YOUR GOAL | Write out word for word each line of the records, beginning at the first and stopping after the line with "Judging by the". Leave the pictures out.

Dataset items
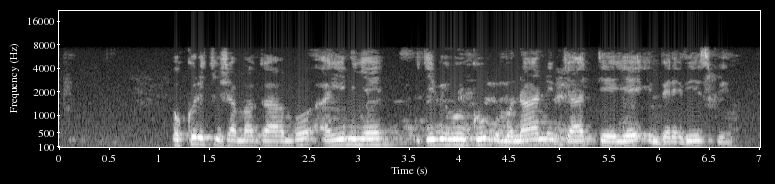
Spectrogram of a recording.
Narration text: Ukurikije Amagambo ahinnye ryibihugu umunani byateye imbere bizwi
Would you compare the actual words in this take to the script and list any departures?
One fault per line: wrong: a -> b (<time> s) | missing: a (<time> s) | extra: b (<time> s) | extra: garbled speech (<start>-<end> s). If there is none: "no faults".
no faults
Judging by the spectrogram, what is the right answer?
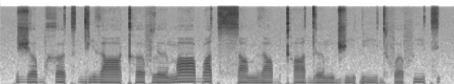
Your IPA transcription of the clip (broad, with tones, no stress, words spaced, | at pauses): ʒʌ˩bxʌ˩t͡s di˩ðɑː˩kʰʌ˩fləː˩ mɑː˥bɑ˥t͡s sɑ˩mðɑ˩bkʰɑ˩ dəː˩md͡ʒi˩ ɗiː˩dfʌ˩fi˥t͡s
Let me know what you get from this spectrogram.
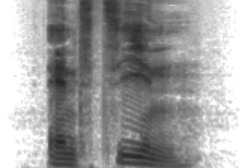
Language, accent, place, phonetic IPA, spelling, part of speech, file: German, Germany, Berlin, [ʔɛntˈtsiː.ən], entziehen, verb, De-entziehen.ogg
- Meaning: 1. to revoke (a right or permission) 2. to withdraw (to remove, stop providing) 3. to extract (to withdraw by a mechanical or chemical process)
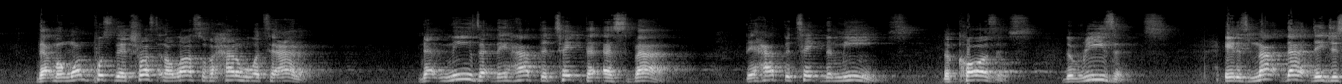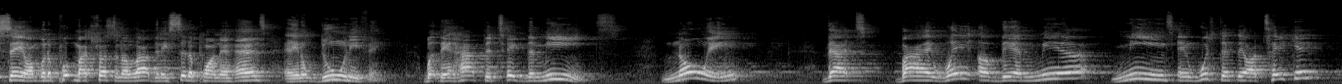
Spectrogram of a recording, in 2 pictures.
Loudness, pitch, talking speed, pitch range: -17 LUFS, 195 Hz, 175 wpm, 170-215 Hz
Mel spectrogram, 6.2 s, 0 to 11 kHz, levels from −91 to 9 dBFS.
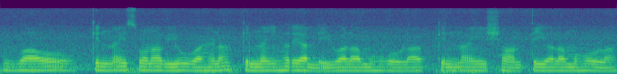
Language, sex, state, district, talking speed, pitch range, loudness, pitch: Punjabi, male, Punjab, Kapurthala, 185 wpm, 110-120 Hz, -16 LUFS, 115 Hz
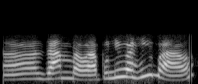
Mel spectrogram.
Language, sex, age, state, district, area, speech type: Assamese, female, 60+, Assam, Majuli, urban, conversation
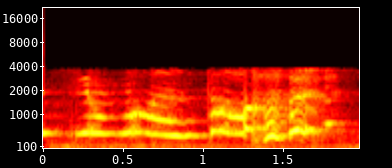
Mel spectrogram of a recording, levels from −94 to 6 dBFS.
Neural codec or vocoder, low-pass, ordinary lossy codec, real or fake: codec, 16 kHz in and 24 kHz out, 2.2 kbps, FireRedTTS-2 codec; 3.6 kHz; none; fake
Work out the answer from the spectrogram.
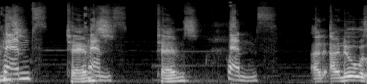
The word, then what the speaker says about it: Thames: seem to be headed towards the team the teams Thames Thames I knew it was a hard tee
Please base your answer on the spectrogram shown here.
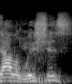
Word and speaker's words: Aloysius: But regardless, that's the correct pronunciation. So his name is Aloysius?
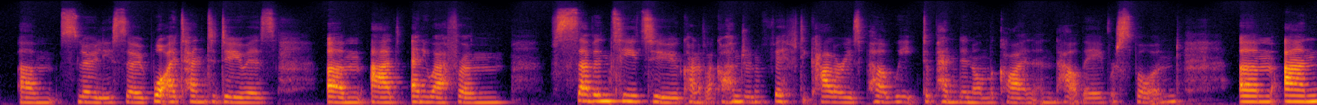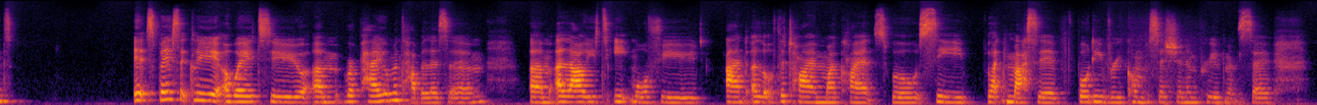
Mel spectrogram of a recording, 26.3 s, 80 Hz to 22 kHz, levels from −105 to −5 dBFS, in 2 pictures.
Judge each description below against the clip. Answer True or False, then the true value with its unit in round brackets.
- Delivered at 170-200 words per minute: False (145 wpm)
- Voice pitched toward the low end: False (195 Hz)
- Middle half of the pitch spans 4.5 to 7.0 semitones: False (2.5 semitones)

EXERCISE RESPONSE |
Spectrogram of a recording.
Narration text: Ukurikije Amagambo ahinnye ryibihugu umunani byateye imbere bizwi
Would you compare the actual words in this take to the script and list any departures?
One fault per line: wrong: a -> b (<time> s) | missing: a (<time> s) | extra: b (<time> s) | extra: garbled speech (<start>-<end> s). If there is none: "no faults".
no faults
Judging by the spectrogram, what is the right answer?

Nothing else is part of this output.